START AVAILABLE DATA

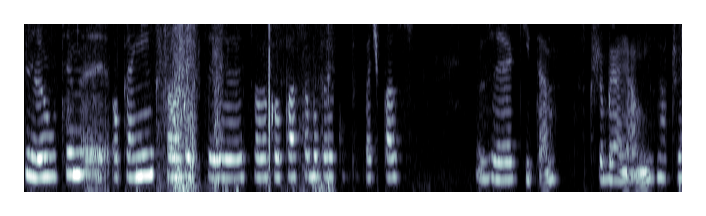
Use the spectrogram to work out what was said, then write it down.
w lutym y, opening całego, y, całego pasa, bo będę kupować pas z kitem, z przebraniami, znaczy.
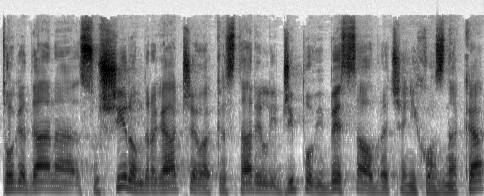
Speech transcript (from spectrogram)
Toga dana su širom Dragačeva krstarili džipovi bez saobraćajnih oznaka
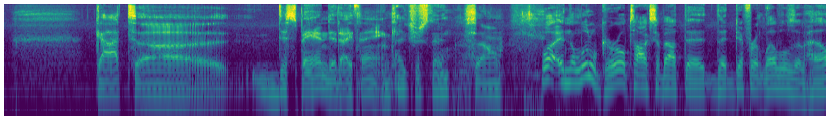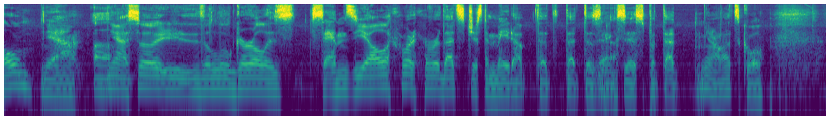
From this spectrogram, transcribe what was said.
Got uh, disbanded, I think. interesting. So, Well, and the little girl talks about the the different levels of hell. Yeah, Uh, yeah. So the little girl is Samziel or whatever. That's just a made up. That that doesn't Yeah. exist. But that you know that's cool.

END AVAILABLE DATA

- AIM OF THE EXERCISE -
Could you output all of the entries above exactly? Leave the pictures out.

- THE ANSWER -
Use the spectrogram to work out what was said, then write it down.
w lutym y, opening całego, y, całego pasa, bo będę kupować pas z kitem, z przebraniami, znaczy.
Speech transcript (from spectrogram)
Toga dana su širom Dragačeva krstarili džipovi bez saobraćajnih oznaka
From this spectrogram, transcribe what was said.
Got uh, disbanded, I think. interesting. So, Well, and the little girl talks about the the different levels of hell. Yeah, Uh, yeah. So the little girl is Samziel or whatever. That's just a made up. That that doesn't Yeah. exist. But that you know that's cool.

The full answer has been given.